With the increasing liberalization and deregulation of the Israeli economy since the 1980s, the role and size of Histadrut declined. Hyperinflation saddled its business empire with enormous debts, and slow economic growth exposed its inefficiencies. Due to debts, the Histadrut began giving up its business holdings. It lost control of Bank Hapoalim in the aftermath of the 1983 Israel bank stock crisis when the Israeli government nationalized it along with other major banks.
A notable shift in power took place in 1994 when the Labor Party lost its leadership and governing role in the Histadrut, and a new party named RAM, composed of individuals who had left the Labor Party due to internal power struggles, took charge and began to sell off or eliminate its non-union-related assets and activities, proclaiming that from then on, it would function solely as a trade union.
The most severe blow came when Israel’s National Health Insurance Law came into effect in 1995, instituting a national universal healthcare framework and reorganizing the Israeli healthcare system. Under the law, Clalit’s tie to the Histadrut was severed, and Israelis were given a choice in membership between Clalit and the three other Israeli health insurance funds, which were now prohibited from discriminating against applicants for age and medical reasons. Once an affiliation with the Histadrut was no longer a prerequisite for membership in Clalit, many of its insured dropped their labor union membership, while others switched to other health funds now that age or pre-existing conditions no longer precluded them from joining. This resulted in one of the largest declines in union membership in labor history. The Histadrut’s membership plunged almost instantly from 1.8 million (almost 80% of the workforce at the time) to about 200,000 members. The loss of revenue generated from Clalit’s health insurance premiums and union dues caused an enormous decline in the Histadrut’s resources, and it was forced to sell off valuable real estate assets to survive.
The Histadrut managed to recover from its low point in membership and gradually grow in membership.

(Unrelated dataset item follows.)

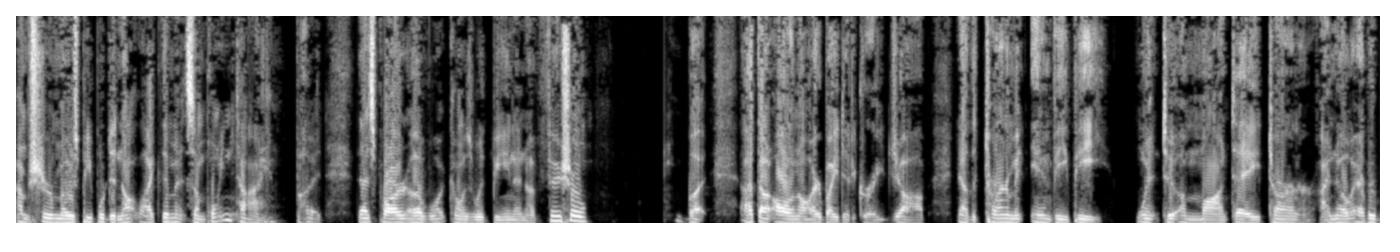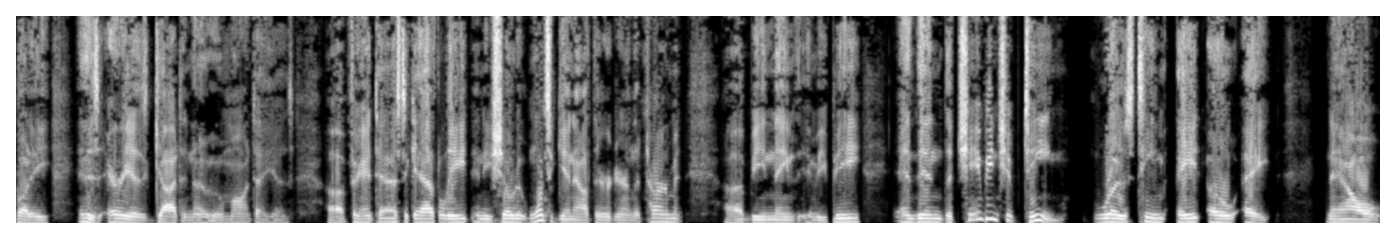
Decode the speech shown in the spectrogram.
I'm sure most people did not like them at some point in time, but that's part of what comes with being an official. But I thought all in all, everybody did a great job. Now, the tournament MVP went to Amonte Turner. I know everybody in this area has got to know who Amonte is. A fantastic athlete, and he showed it once again out there during the tournament, uh, being named the MVP. And then the championship team was Team 808. Now,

Today, the Histadrut handles the professional and economic affairs of approximately 800,000 workers.
The Histadrut has influenced the adoption of many laws to protect workers, such as The Hours of Work and Rest Law, (1951); The Annual Leave Law, (1951); The Protection of Youth Labour Law, (1953); The Employment of Woman Law, (1954); The Wage Protection Law, (1958); The Severance Pay Law, (1963); The Collective Agreement Law, (1957); The Settlement of Labour Disputes Law, (1957); Male and Female Workers (Equal Pay) Law, (1964); The Sick Pay Law, (1976); The Minimum Wage Law, (1987); Single Parent Family Law, (1992); Absence Because of a Child's Sickness Law, (1993); and the Absence Because of a Parent's Sickness Law, (1993).
The Histadrut has maintained a powerful position in Israeli society since its inception. Its policies have been guided by its goals of achieving full employment as well as security of tenure for its workers. In its drive towards full employment, the Histadrut itself became the largest employer in Israel.

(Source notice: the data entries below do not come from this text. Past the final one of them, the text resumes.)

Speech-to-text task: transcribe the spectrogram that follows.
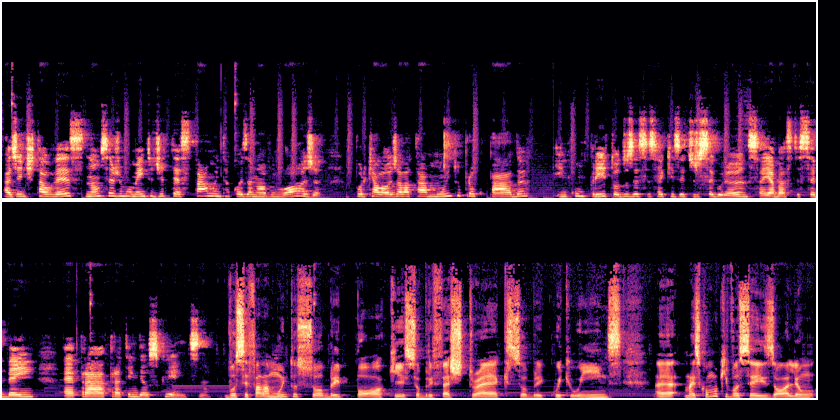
a gente talvez não seja o momento de testar muita coisa nova em loja, porque a loja ela está muito preocupada em cumprir todos esses requisitos de segurança e abastecer bem é, para atender os clientes. Né? Você fala muito sobre POC, sobre Fast Track, sobre Quick Wins, é, mas como que vocês olham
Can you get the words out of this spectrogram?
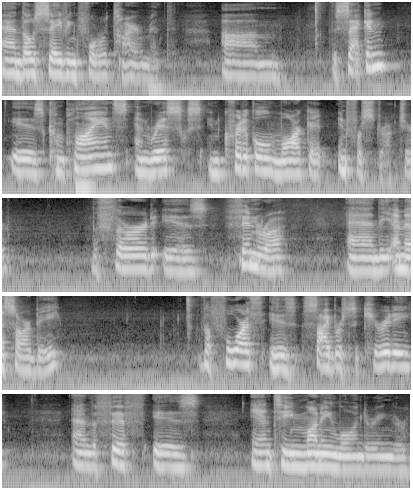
and those saving for retirement. Um, the second is compliance and risks in critical market infrastructure. The third is FINRA and the MSRB. The fourth is cybersecurity. And the fifth is anti money laundering or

Sources: The Jewish Agency for Israel.
The World Zionist Organization.
Adi Dovrat-Meseritz, Haim Bior, and Tali Heruti-Sover, “Israel Averts General Strike by Increasing Minimum Wage,” Haaretz, (December 3, 2014).